              commands: 'npm run build'
          artifacts: {
            'secondary-artifacts': {
              [buildHtmlOutput.artifactName as string]: {
                'base-directory': 'dist',
                files: [
              [buildStaticOutput.artifactName as string]: {
                'base-directory': 'dist',
                files: [
        environment: {
          buildImage: LinuxBuildImage.STANDARD_4_0,
      input: sourceOutput,
      outputs: [buildStaticOutput, buildHtmlOutput]

Here I define two different artifacts:

Finally, we need to deploy everything to S3 so that it can be served:

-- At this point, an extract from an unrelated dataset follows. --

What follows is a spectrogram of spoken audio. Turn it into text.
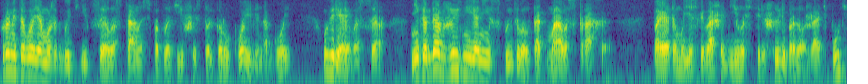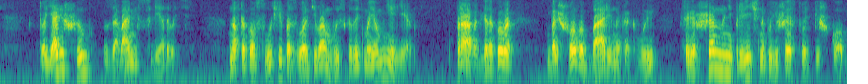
Кроме того, я, может быть, и цел останусь, поплатившись только рукой или ногой». Уверяю вас, сэр, никогда в жизни я не испытывал так мало страха. Поэтому, если ваша милость решили продолжать путь, то я решил за вами следовать. Но в таком случае позвольте вам высказать мое мнение. Право, для такого большого барина, как вы, совершенно неприлично путешествовать пешком.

  stageName: 'Deploy',
  actions: [
    new S3DeployAction({
      actionName: 'Static-Assets',
      input: buildStaticOutput,
      bucket: webappBucket,
      cacheControl: [CacheControl.setPublic(), CacheControl.maxAge(Duration.days(1))],
      runOrder: 1
    new S3DeployAction({
      actionName: 'HTML-Assets',
      input: buildHtmlOutput,
      bucket: webappBucket,
      cacheControl: [CacheControl.noCache()],
      runOrder: 2

This results in the cache-control header to public, max-age: 86400 for everything in the static directory and no-cache for the index.html. Not that I’m using runOrder to make sure that the assets get deployed before the HTML. That way, in case a user tries to load the site during a deploy (or worse, if an error occurs halfway through) they won’t get a broken experience from missing assets.

You can see the finished pipeline here:

And if you load the site, you can see that subsequent loads will load the assets from the browser’s cache!

You can see the browse the final CDK Stack and web app on GitHub.